A deadly disorder: During the pregnancy, doctors detected swelling, severe anemia, and a lack of oxygen in the fetus. The life-threatening symptoms were caused by alpha thalassemia major, a genetic blood disorder. Most babies with the condition are stillborn or die soon after birth.

The procedure: A team at the University of California, San Francisco extracted bone marrow from the mother-to-be between the 18th and 25th weeks of pregnancy and isolated stem cells from it. They then injected the cells into the fetus’s umbilical vein, allowing them to circulate through the bloodstream and develop into healthy blood cells.

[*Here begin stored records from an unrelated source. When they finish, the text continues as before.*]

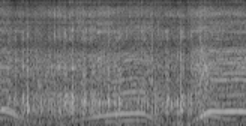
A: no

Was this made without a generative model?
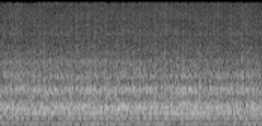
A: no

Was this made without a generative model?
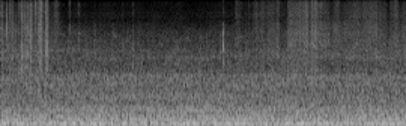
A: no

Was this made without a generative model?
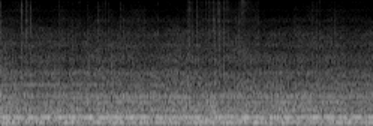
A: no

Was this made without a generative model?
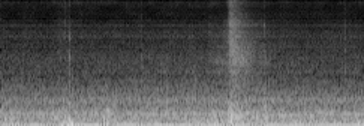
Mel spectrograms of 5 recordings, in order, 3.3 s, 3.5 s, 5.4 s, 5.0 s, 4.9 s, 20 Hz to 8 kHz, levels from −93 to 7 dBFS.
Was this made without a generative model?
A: no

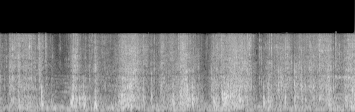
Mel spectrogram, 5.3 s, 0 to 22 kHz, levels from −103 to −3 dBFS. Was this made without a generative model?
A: yes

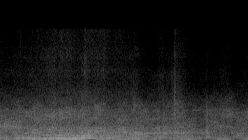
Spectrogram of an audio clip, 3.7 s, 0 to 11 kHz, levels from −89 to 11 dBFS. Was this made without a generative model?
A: no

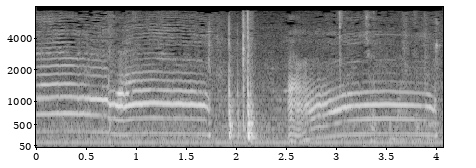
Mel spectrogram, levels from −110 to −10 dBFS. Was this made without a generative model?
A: yes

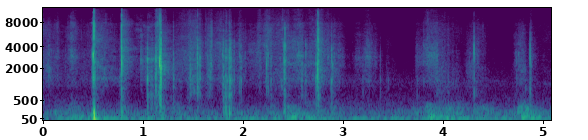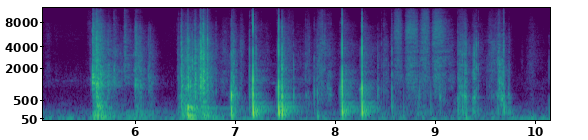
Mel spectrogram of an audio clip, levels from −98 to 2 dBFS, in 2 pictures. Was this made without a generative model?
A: yes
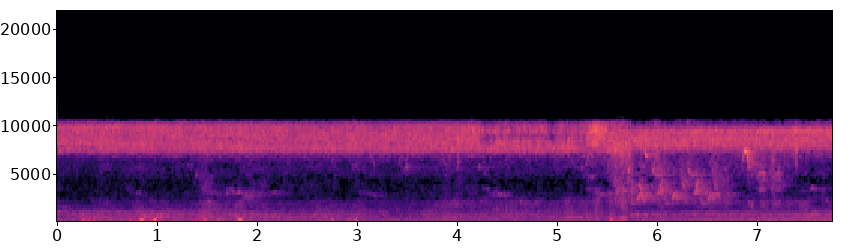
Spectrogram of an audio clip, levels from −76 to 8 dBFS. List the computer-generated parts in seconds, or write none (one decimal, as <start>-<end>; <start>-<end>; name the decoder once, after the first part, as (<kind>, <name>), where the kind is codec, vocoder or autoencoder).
3.9-5.5 (vocoder, Vocos)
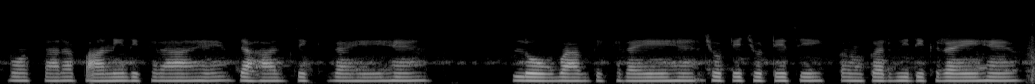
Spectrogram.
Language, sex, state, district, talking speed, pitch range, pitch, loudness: Hindi, female, Maharashtra, Pune, 115 wpm, 170-175 Hz, 175 Hz, -31 LUFS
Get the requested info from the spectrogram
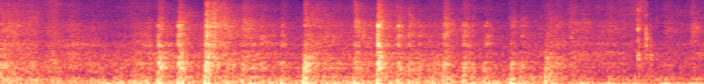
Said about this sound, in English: When you accelerate and then... let go of the accelerator and it decelerates, it pops and bangs, makes pops and popping and banging noises. But to do a quick demonstration.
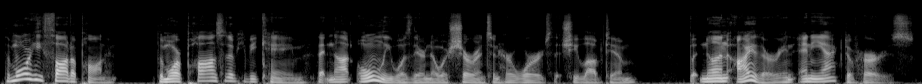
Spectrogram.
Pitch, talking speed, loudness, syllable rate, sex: 110 Hz, 215 wpm, -21 LUFS, 5.9 syllables/s, male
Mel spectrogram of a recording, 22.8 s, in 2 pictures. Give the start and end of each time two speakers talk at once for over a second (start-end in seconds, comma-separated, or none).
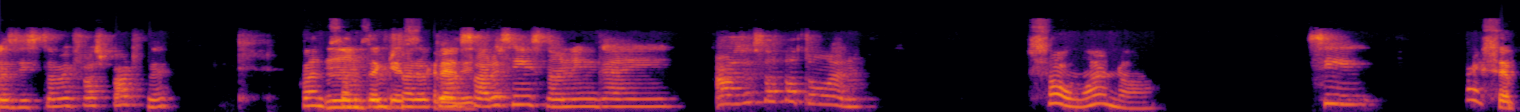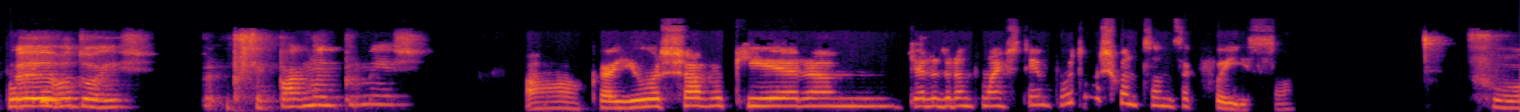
2.4-3.8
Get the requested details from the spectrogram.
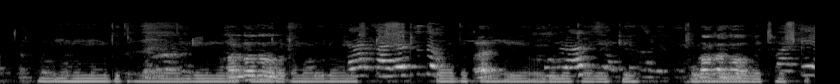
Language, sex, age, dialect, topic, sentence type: Kannada, male, 18-24, Mysore Kannada, agriculture, question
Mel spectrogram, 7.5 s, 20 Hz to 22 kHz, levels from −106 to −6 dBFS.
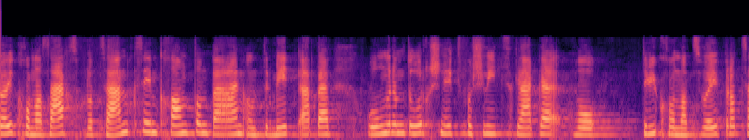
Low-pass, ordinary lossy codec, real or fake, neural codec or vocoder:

Healthy baby: The infant was born in February, four months after undergoing the stem-cell transplant (that’s her, pictured above with her parents). It’s too early to know whether the treatment is a cure, but doctors hope to use the approach to eliminate beta thalassemia, the more common form of the disease, as well as sickle-cell anemia and other serious genetic disorders.